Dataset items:
..............................
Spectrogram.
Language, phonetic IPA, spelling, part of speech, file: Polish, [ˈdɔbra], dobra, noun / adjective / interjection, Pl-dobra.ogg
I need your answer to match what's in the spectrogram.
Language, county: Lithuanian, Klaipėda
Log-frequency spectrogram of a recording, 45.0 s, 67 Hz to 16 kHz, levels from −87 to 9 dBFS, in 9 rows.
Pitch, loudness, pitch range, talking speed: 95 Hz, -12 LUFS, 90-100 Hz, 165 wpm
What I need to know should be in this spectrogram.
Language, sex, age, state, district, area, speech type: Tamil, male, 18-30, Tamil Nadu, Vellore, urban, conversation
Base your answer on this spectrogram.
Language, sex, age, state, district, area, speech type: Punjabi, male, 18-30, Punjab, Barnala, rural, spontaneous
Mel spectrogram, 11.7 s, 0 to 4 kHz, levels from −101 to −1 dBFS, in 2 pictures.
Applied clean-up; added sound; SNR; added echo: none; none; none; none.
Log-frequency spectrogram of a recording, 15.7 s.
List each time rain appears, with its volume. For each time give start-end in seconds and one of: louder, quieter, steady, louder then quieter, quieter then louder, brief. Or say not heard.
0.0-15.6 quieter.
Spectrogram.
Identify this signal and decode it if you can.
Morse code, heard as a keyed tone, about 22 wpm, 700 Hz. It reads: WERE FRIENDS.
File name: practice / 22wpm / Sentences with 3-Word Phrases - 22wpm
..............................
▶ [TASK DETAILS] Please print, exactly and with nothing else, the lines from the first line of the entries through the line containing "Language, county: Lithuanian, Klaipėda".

▶ [OUTPUT OF THE EXERCISE]
Spectrogram.
Language, phonetic IPA, spelling, part of speech, file: Polish, [ˈdɔbra], dobra, noun / adjective / interjection, Pl-dobra.ogg
I need your answer to match what's in the spectrogram.
Language, county: Lithuanian, Klaipėda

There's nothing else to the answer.